Freshmen are commonly led to believe that the “freshman 15” is a common problem that can easily be avoided by simply watching what they eat.
However, the “freshman 15” is not that simple.
I surveyed 30 college women from across the country through an online survey about the freshman 15. Several college women surveyed said they gained weight their freshman year. Several others maintained approximately the same weight. Some lost weight.
These women attributed their weight changes to many different factors: Unhealthy options in cafeterias. Stress and comfort eating. Time management issues. Irregular sleep schedules. Birth control. Alcohol. Tight budgets. Break ups. Eating disorders. Independence.
Some of these women lived on campus without cars, unable to easily access a grocery store. Some played sports in high school but not in college. Others drank too much and ate too much afterwards.
Clearly, college is an adjustment. With all of the possible changes happening in our lives from starting to take birth control pills to navigating the campus party scene to managing our own time and money, should we really be that surprised or upset about weight change?

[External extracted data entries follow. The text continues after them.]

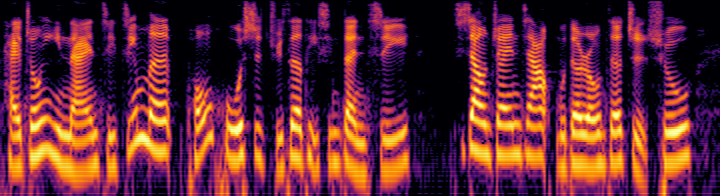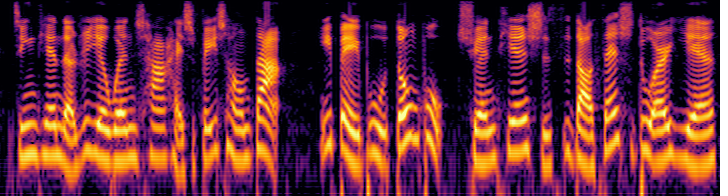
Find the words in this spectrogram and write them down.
台中以南及金门、澎湖是橘色提醒等级。气象专家吴德荣则指出，今天的日夜温差还是非常大。以北部、东部全天十四到三十度而言，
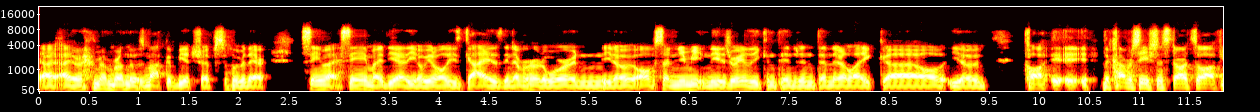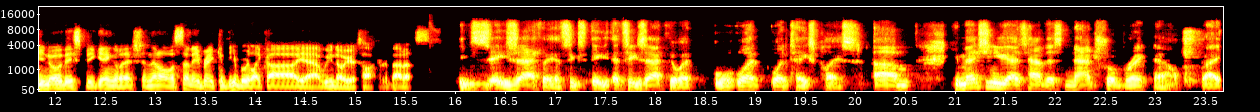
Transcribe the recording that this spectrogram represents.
I, I remember on those Maccabiah trips we were there, same same idea. You know, we had all these guys they never heard a word, and you know, all of a sudden you're meeting the Israeli contingent, and they're like, uh, all you know. Talk, it, it, the conversation starts off, you know, they speak English, and then all of a sudden they break into Hebrew, like, uh, yeah, we know you're talking about us. Ex- Exactly. It's it's exactly what what what takes place. Um, you mentioned you guys have this natural break now, right?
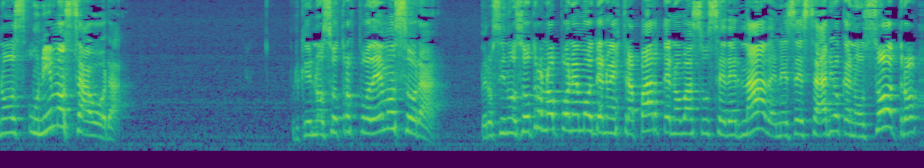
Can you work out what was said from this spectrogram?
Nos unimos ahora. Porque nosotros podemos orar. Pero si nosotros no ponemos de nuestra parte, no va a suceder nada. Es necesario que nosotros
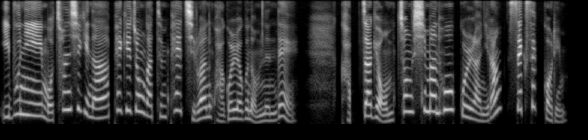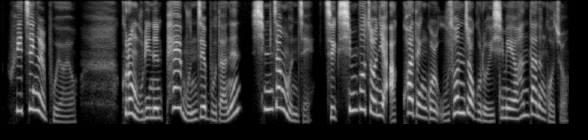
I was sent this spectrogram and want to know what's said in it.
이분이 뭐 천식이나 폐기종 같은 폐 질환 과거력은 없는데 갑자기 엄청 심한 호흡곤란이랑 쌕쌕거림, 휘징을 보여요. 그럼 우리는 폐 문제보다는 심장 문제, 즉 심부전이 악화된 걸 우선적으로 의심해야 한다는 거죠.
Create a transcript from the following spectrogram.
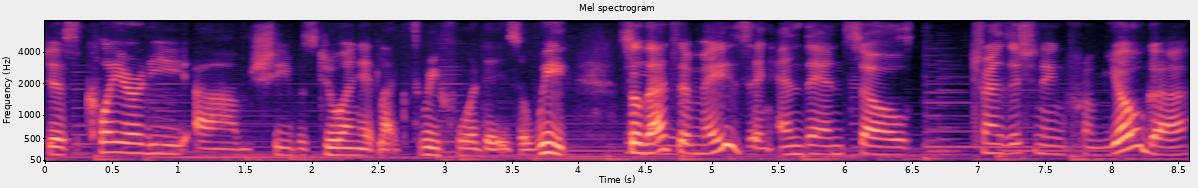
just clarity. Um, she was doing it like three, four days a week. So mm-hmm. that's amazing. And then so transitioning from yoga,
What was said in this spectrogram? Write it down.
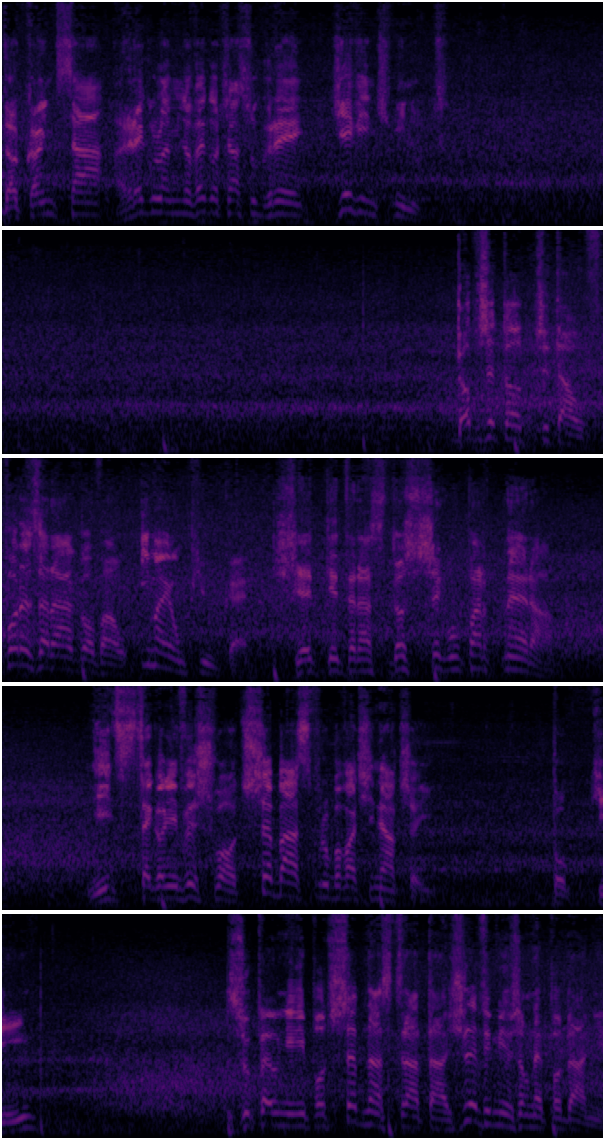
Do końca regulaminowego czasu gry 9 minut. Dobrze to odczytał, w porę zareagował i mają piłkę. Świetnie teraz dostrzegł partnera. Nic z tego nie wyszło. Trzeba spróbować inaczej. Pukki. Zupełnie niepotrzebna strata. Źle wymierzone podanie.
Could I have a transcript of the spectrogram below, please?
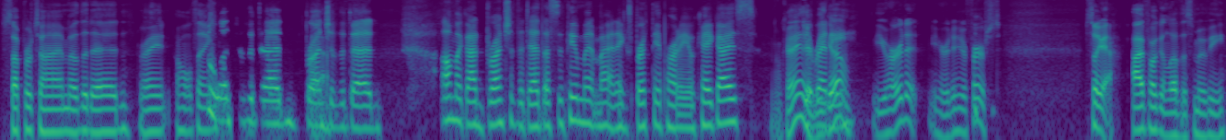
supper time of the dead, right? The whole thing. Lunch of the Dead, Brunch Yeah. of the Dead. Oh my God, Brunch of the Dead. That's the theme at my next birthday party. Okay, guys. Okay, Get there we go. ready. You heard it. You heard it here first. so yeah, I fucking love this movie.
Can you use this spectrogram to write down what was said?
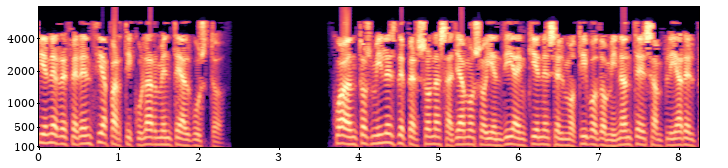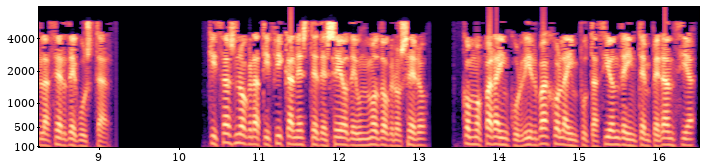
Tiene referencia particularmente al gusto. ¿Cuántos miles de personas hallamos hoy en día en quienes el motivo dominante es ampliar el placer de gustar? Quizás no gratifican este deseo de un modo grosero, como para incurrir bajo la imputación de intemperancia,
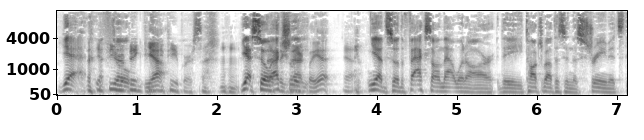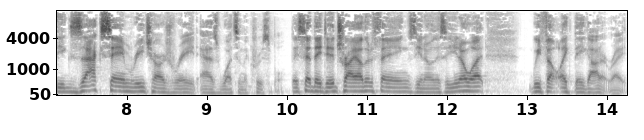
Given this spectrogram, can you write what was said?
Yeah, if you're So- a big yeah. PvP person, mm-hmm. Yeah, so That's actually, exactly it. yeah. yeah. So the facts on that one are they talked about this in the stream. It's the exact same recharge rate as what's in the Crucible. They said they did try other things, you know. And they said, you know what, we felt like they got it right.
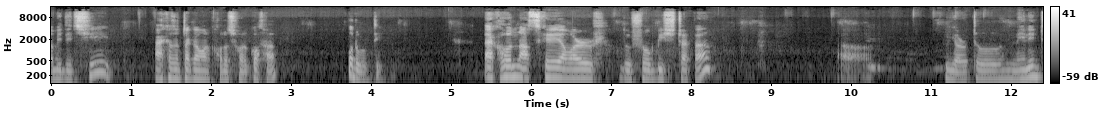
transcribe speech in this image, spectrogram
আমি দিচ্ছি এক হাজার টাকা আমার খরচ হওয়ার কথা। পরবর্তী। এখন আজকে আমার দুশো বিশ টাকা। ইয়ার টু মিনিট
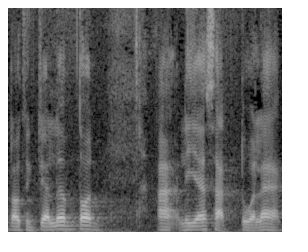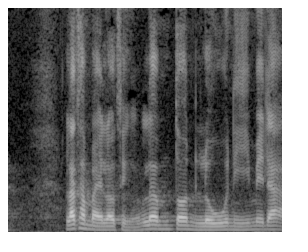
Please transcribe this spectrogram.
เราถึงจะเริ่มต้น อริยสัจตัวแรก แล้วทำไมเราถึงเริ่มต้นรู้นี้ไม่ได้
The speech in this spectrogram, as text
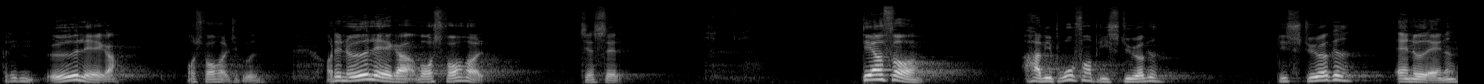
Fordi den ødelægger vores forhold til Gud. Og den ødelægger vores forhold til os selv. Derfor har vi brug for at blive styrket. Blive styrket af noget andet.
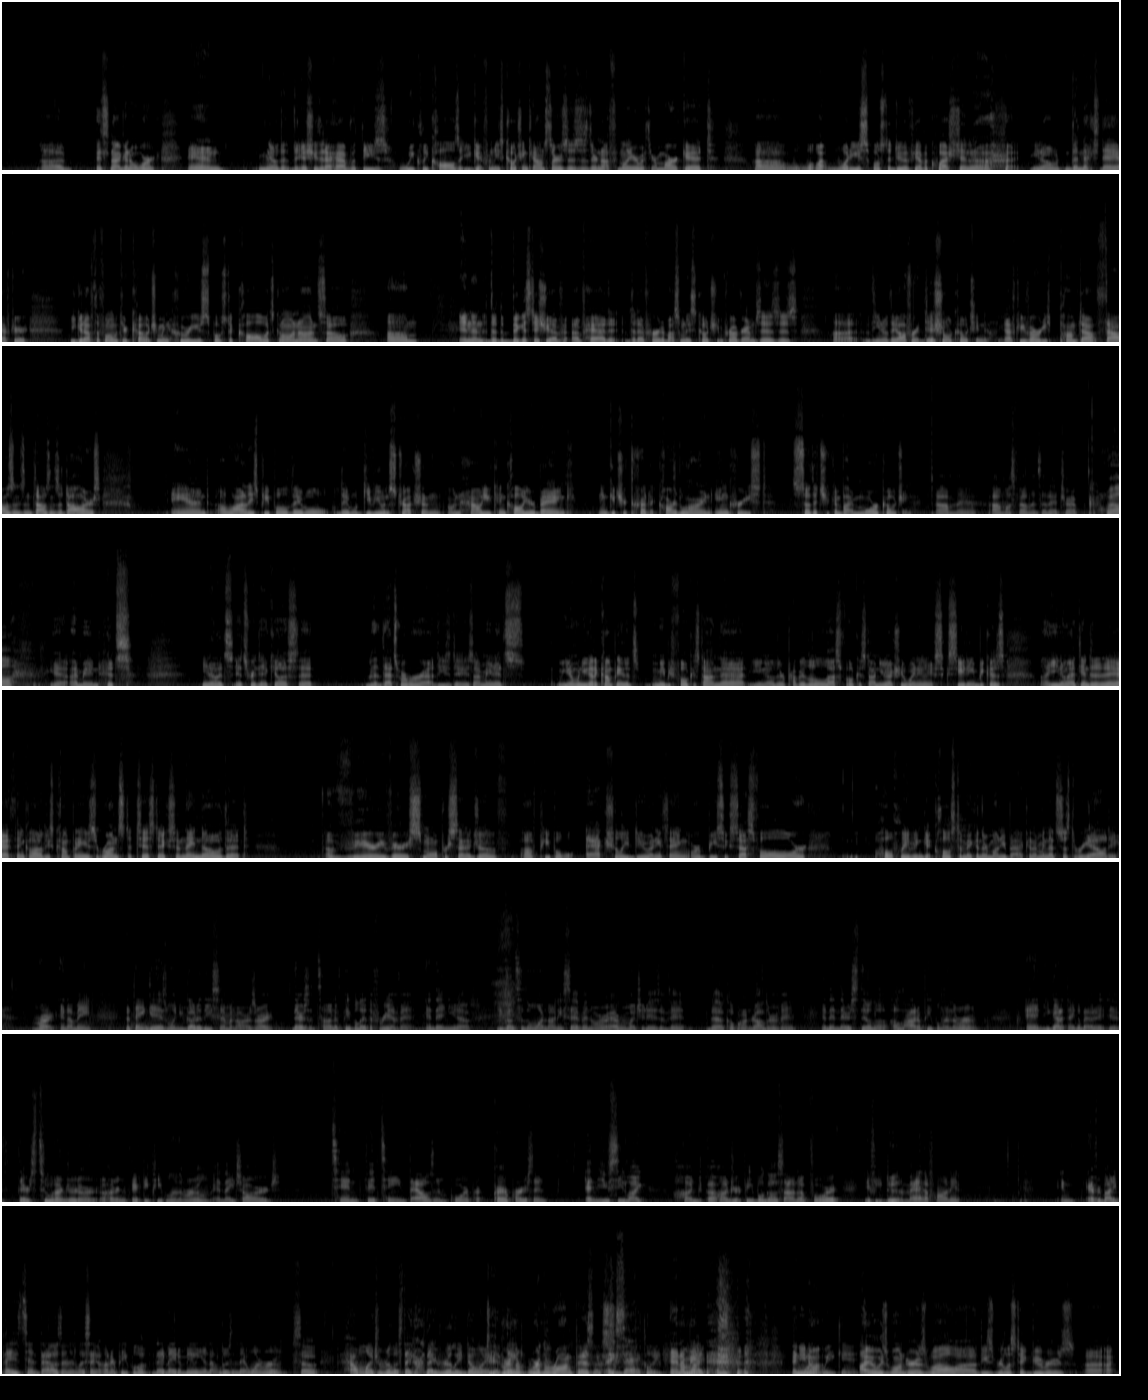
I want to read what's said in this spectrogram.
uh, it's not going to work. And you know, the the issue that I have with these weekly calls that you get from these coaching counselors is, is they're not familiar with your market. Uh, what, what what are you supposed to do if you have a question? Uh, you know, the next day after you get off the phone with your coach. I mean, who are you supposed to call? What's going on? So, um, and then the, the biggest issue I've, I've had that I've heard about some of these coaching programs is is uh, you know they offer additional coaching after you've already pumped out thousands and thousands of dollars and a lot of these people they will they will give you instruction on how you can call your bank and get your credit card line increased so that you can buy more coaching. Oh man, I almost fell into that trap. Well, yeah, I mean, it's you know, it's it's ridiculous that, that that's where we're at these days. I mean, it's you know, when you got a company that's maybe focused on that, you know, they're probably a little less focused on you actually winning and succeeding because uh, you know, at the end of the day, I think a lot of these companies run statistics and they know that a very very small percentage of of people will actually do anything or be successful or hopefully even get close to making their money back. And I mean, that's just the reality. Right. And I mean, the thing is, when you go to these seminars, right, there's a ton of people at the free event. And then, you know, you go to the 197 or however much it is event, the couple hundred dollar event, and then there's still a, a lot of people in the room. And you got to think about it. If there's 200 or 150 people in the room and they charge 10, 15,000 per, per person, and you see like a hundred people go sign up for it, if you do the math on it, and everybody pays ten thousand, and let's say hundred people, they made a million dollars in that one room. So how much real estate are they really doing? Dude, we're they, in the we're in the wrong business. Exactly. And I'm i mean, like, and you know, weekend. I always wonder as well. Uh, these real estate gurus, uh, I,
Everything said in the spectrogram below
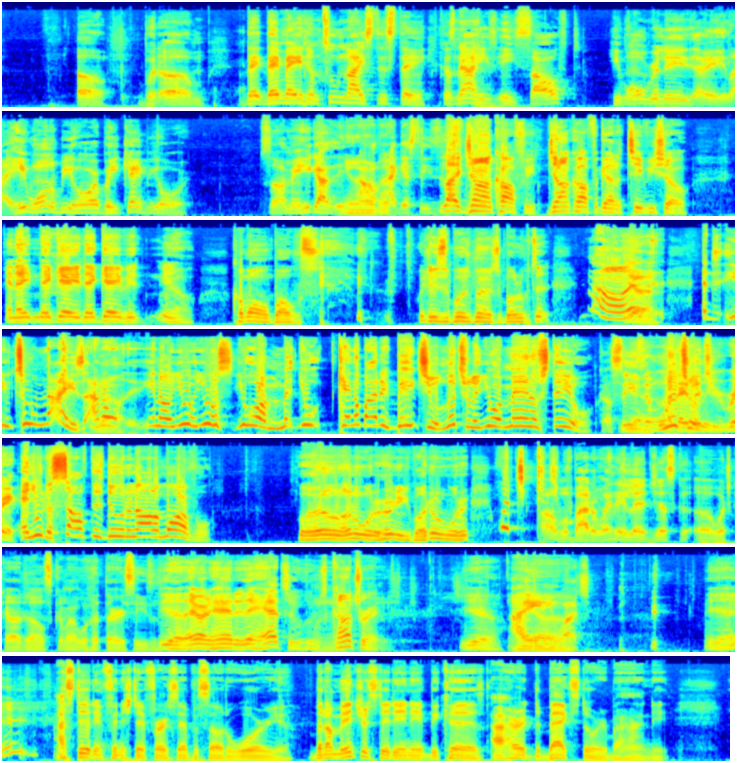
Oh, but um, they they made him too nice this thing because now he's he's soft. He won't really. I mean, like he want to be hard, but he can't be hard. So I mean, he got. You know, I, that- I guess these like John Coffey. John Coffey got a TV show, and they they gave they gave it. You know, come on, boss. this is Bushmaster, bro. Let me tell you. No, Yeah. it- it- you too nice. I don't. You know, you you a- you are ma- you can't nobody beat you. Literally, you're a man of steel. Cause season Yeah. one Literally, they let you wreck. and you the softest dude in all of Marvel. Well, I don't, I don't want to hurt anybody. I don't want to. What? You, oh, but by the way, they let Jessica uh, Watch Jones come out with her third season. Yeah, they already had it. They had to. It was Mm-hmm. contract. Yeah, I ain't I, even uh, watch. yeah. I still didn't finish that first episode of Warrior, but I'm interested in it because I heard the backstory behind it,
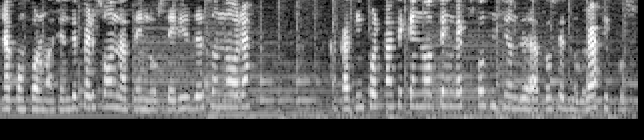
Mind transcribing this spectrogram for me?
La conformación de personas en los series de Sonora, acá importante que noten la exposición de datos etnográficos,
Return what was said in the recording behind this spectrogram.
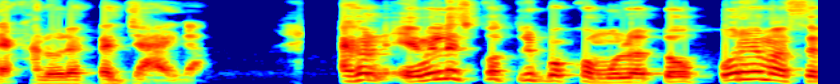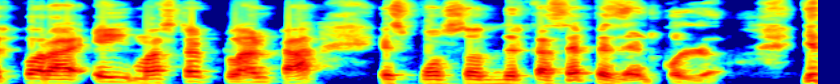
দেখানোর একটা জায়গা। এখন এমএলএস কর্তৃপক্ষ মূলত হোরে মাসের করা এই মাস্টার প্ল্যানটা স্পন্সরদের কাছে প্রেজেন্ট করল। যে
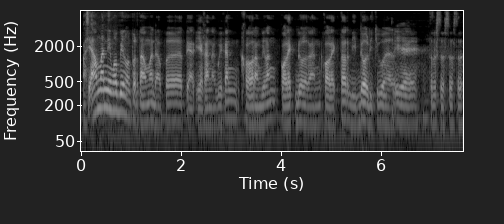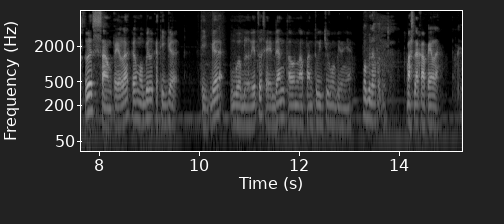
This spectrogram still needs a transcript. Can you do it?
Masih aman nih mobil mobil pertama dapet. Ya, ya karena gue kan kalau orang bilang kolekdol kan kolektor didol dijual. Iya. terus terus terus terus terus sampailah ke mobil ketiga. Tiga gue beli itu sedan tahun 87 mobilnya. Mobil apa tuh? Mazda Capella. Oke.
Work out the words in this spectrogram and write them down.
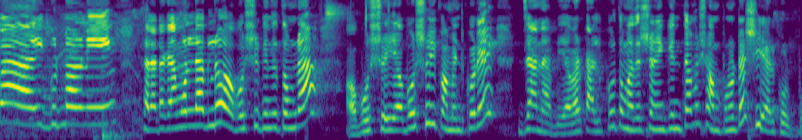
বাই গুড মর্নিং খেলাটা কেমন লাগল অবশ্যই কিন্তু তোমরা অবশ্যই অবশ্যই কমেন্ট করে জানাবে। আবার কালকেও তোমাদের সঙ্গে কিন্তু আমি সম্পূর্ণটা শেয়ার করব।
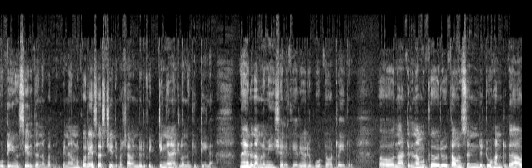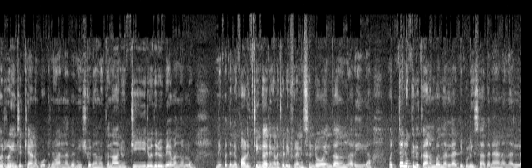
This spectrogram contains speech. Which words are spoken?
ബൂട്ട് യൂസ് ചെയ്തതെന്ന് പറഞ്ഞു. പിന്നെ നമ്മൾ കുറേ സെർച്ച് ചെയ്തു. പക്ഷെ അവന്റെ ഒരു ഫിറ്റിങ്ങിനായിട്ടുള്ളൊന്നും കിട്ടിയില്ല. നേരെ നമ്മൾ മീഷോയിൽ കയറി ഒരു ബൂട്ട് ഓർഡർ ചെയ്തു. നാട്ടിൽ നമുക്ക് ഒരു തൗസൻഡ് ടു ഹൺഡ്രഡ് ആ ഒരു റേഞ്ചൊക്കെയാണ് ബോട്ടിന് വന്നത്. മീഷോയിൽ നമുക്ക് നാനൂറ്റി ഇരുപത് രൂപയേ വന്നുള്ളൂ. ഇനിയിപ്പോൾ ഇതിന്റെ ക്വാളിറ്റിയും കാര്യങ്ങളൊക്കെ ഡിഫറൻസ് ഉണ്ടോ എന്താണെന്നൊന്നും അറിയില്ല. ഒറ്റ ലുക്കിൽ കാണുമ്പോൾ നല്ല അടിപൊളി സാധനമാണ്. നല്ല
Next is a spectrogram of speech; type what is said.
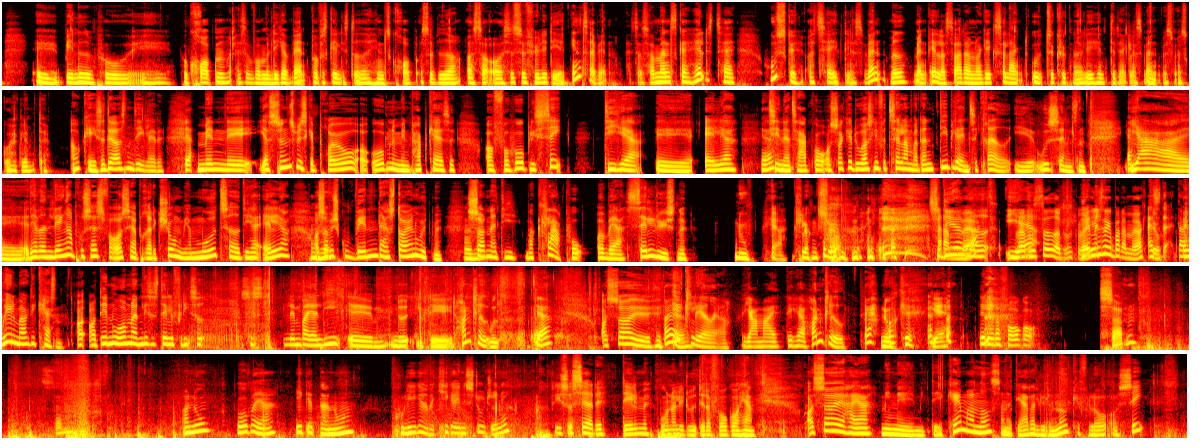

Many women surveyed said we should place less emphasis on weight, and more emphasis on health, including mental health.
Some said the idea of the “freshman 15” is ridiculous because weight changes aren’t a problem as long as you’re staying healthy.
“I think it’s a problem in the sense that you should be in tune with your body and with your health. However, the fear centered on the freshman 15 is a little ridiculous. It’s just weight – people act like gaining or losing 15 pounds is the end of the world, but unless your weight puts you at risk for health issues, it’s not that big of deal,” said Libby Jourdan, a sophomore at the University of South Florida.
Most women surveyed agreed that there aren’t enough healthy options on many college campuses, and much unhealthy food isn’t as convenient or affordable as unhealthy food. While dining halls might offer salads, eating salad every day can get a little boring, and making Easy Mac seems easier than cooking a healthy meal.
Junior Alexandra Baertsch, however, lost weight in college because she no longer ate out of boredom and didn’t have constant access to snack food. Senior Lauren Banis lost weight because unlike before college, she had easy access to the gym. Sophomore Meagen Colon maintained a similar diet and walked everywhere, maintaining the same weight during her freshman year. Some students, however, had more access to unhealthy foods than ever before.
When freshmen start college, they’re faced with many choices: what to eat, how to spend their time, how much to drink and so many more.
Freshmen are learning to be independent and figuring themselves out. They’re going through tons of changes at once.
We go to college to learn. We don’t know everything the moment we step on campus, nor do we know everything when we leave. We’re learning to have fun, succeed, be healthy and be confident. The “freshman 15” is a label that attempts to simplify the growing and changing that new college students experience – but being a college freshman is far from simple.
“Living on your own for the first time is weird, and sometimes you don’t know how to make a balanced meal out of what you can get in your campus grocery store,” said Sami Fisher, a senior at Bowling Green State University. “It’s also weird to time manage your entire life for the first time. It’s all a learning experience, and that includes learning to eat in a healthy way.”
It’s not uncommon to see people associate fear or shame with the “freshman 15.” But bodies change, and weight gain doesn’t necessarily mean that you’re unhealthy. And if people do make unhealthy choices as freshmen, they can learn from those choices.
“Everyone’s first year is so different and to generalize isn’t fair,” Colon said.
Image via Francesca Smeriglio